It seems to be a little-known fact, but the waters in Murray Rose Pool are piped in directly from the Antarctic. This pool is the coldest pool on our planet. Upon entering the water my brain was immediately frozen and I had no idea what I was doing for the next 45 minutes. My Garmin watch told me the water temperature was 15-16 degrees Celsius, but that is rubbish. It was nowhere near that warm.
Unfortunately there are no photos of this swimming location as my fingers were too frozen to be trusted near a camera or even my phone. It took me approximately three weeks to warm up and feel somewhat human again. My brain may never recover. Needles to say, we did not return.
We were plunged into another COVID lockdown in June 2021, so we returned to Malabar and started getting used to colder water once again. It was a bit shocking at first because our regular outdoor pool is pretty well-heated. Weather conditions in June and July were not always great so a couple of swims were cancelled or postponed.
Once again, most of us swam in wetsuits and the shallow waters of the bay had not warmed up at all. According to my Garmin watch the water temperature varied between 18 and 19 degrees Celsius, but it stabilised around 18C as we moved into July. Little did we know at the time, but we would soon be looking back on this as “positively balmy”.
Once again we would structure our swims so they resembled the variety of our regular pool sessions. This meant including some medleys, drills, build-ups, pyramids, distance-per-stroke work and some change-pace work. Because we were not confined by 50m laps, it was usually based around stroke counts, during our laps between the ocean pool and the northern boat ramp.
In 2021, however, we could only swim at Malabar in June and early July because once the 10 km radius restriction was introduced, most of us could no longer make it to Malabar from our homes.
Now we had to farewell Malabar and find somewhere else to swim …
When the COVID lockdown closed swimming pools in Sydney in 2020, we moved our regular swimming down to Malabar (or Long Bay). We’d drive down and most of us swam in wetsuits four to five times per week for about an hour. Most of our small group were working from home so we were flexible with the time of day that we swam, but it was usually mornings and not much later than lunchtime.
We’d usually leave from the beach area, swim out to around the first boat ramp and make sure that nobody had frozen to death, then swim on to the ocean pool on the south side of the bay. We always found the shallows at Malabar freezing, but the deeper water from about the boat ramp onwards and near the ocean pool was always much more welcoming.
As you can see we’d then do a series of crossings between the ocean pool and the northern boat ramp, with the sessions structured similarly to what we used to do in our pool sessions.

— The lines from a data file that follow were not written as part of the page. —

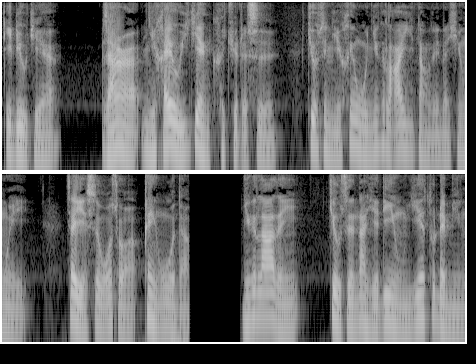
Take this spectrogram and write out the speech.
第六节。然而，你还有一件可取的事，就是你恨恶尼格拉一党人的行为，这也是我所恨恶的。尼格拉人。就是那些利用耶稣的名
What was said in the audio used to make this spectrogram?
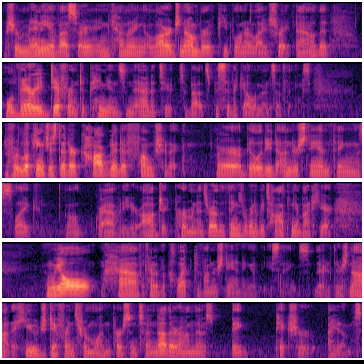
I'm sure many of us are encountering a large number of people in our lives right now that hold very different opinions and attitudes about specific elements of things. But if we're looking just at our cognitive functioning, our ability to understand things like well, gravity or object permanence or other things we're going to be talking about here, and we all have kind of a collective understanding of these things. There, there's not a huge difference from one person to another on those big picture items.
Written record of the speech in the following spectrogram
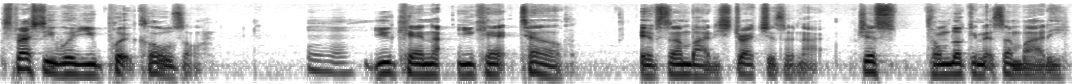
especially when you put clothes on. Mm-hmm. You cannot. You can't tell if somebody stretches or not just from looking at somebody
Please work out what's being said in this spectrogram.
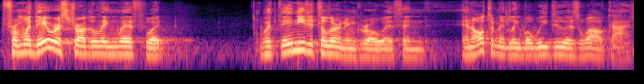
from what they were struggling with, what, what they needed to learn and grow with, and, and ultimately what we do as well, God.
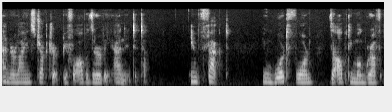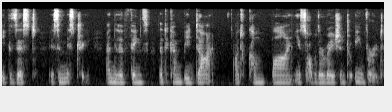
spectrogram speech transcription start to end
underlying structure before observing any data. In fact, in what form the optimal graph exists is a mystery, and the things that can be done are to combine its observation to invert.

With the boat ramps used by people who are fishing there was a little concern, at least initially about certain other things in the water that also eat fish, but I don’t think we ever saw an “Noahs” there. Some days the water was pretty clear and we’d see some fish and the local stingrays. It was a real pleasure down there once we got used to it.

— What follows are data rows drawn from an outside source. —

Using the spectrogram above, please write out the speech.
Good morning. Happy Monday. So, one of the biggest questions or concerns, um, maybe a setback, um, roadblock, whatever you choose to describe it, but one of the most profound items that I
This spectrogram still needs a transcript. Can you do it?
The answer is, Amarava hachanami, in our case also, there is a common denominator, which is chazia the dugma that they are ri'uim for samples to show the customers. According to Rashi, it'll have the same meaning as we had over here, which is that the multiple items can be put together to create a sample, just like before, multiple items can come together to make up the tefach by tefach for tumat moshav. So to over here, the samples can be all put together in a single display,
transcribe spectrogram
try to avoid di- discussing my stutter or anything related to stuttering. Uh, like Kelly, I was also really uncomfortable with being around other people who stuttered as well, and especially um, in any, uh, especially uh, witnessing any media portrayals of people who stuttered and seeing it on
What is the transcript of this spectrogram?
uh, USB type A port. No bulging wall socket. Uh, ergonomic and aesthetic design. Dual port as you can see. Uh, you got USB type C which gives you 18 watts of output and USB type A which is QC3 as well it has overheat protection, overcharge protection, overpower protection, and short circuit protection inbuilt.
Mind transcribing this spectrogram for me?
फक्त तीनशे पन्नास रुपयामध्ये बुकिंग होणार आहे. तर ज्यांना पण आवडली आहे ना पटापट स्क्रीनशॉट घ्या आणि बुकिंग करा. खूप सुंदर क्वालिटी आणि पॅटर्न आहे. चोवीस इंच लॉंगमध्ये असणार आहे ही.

We saw quite a few groups swimming down there in 2020 and the bay is also used occasionally by surfers, stand-up paddlers and ski paddlers. Everyone seemed to get along pretty well and nobody was just hanging around as there were barriers, warning signs and regular patrols by Council officers.
It certainly kept us going when we could no longer use suburban swimming pools during the lockdown. I think it also made us appreciate how lucky we are to have access to safe open ocean areas for swimming like this in Sydney. It is a beautiful and sometimes spectacular area of Sydney’s vast coastline that I’d not really explored much before despite belonging to Maroubra SLSC, just around the headland to the north.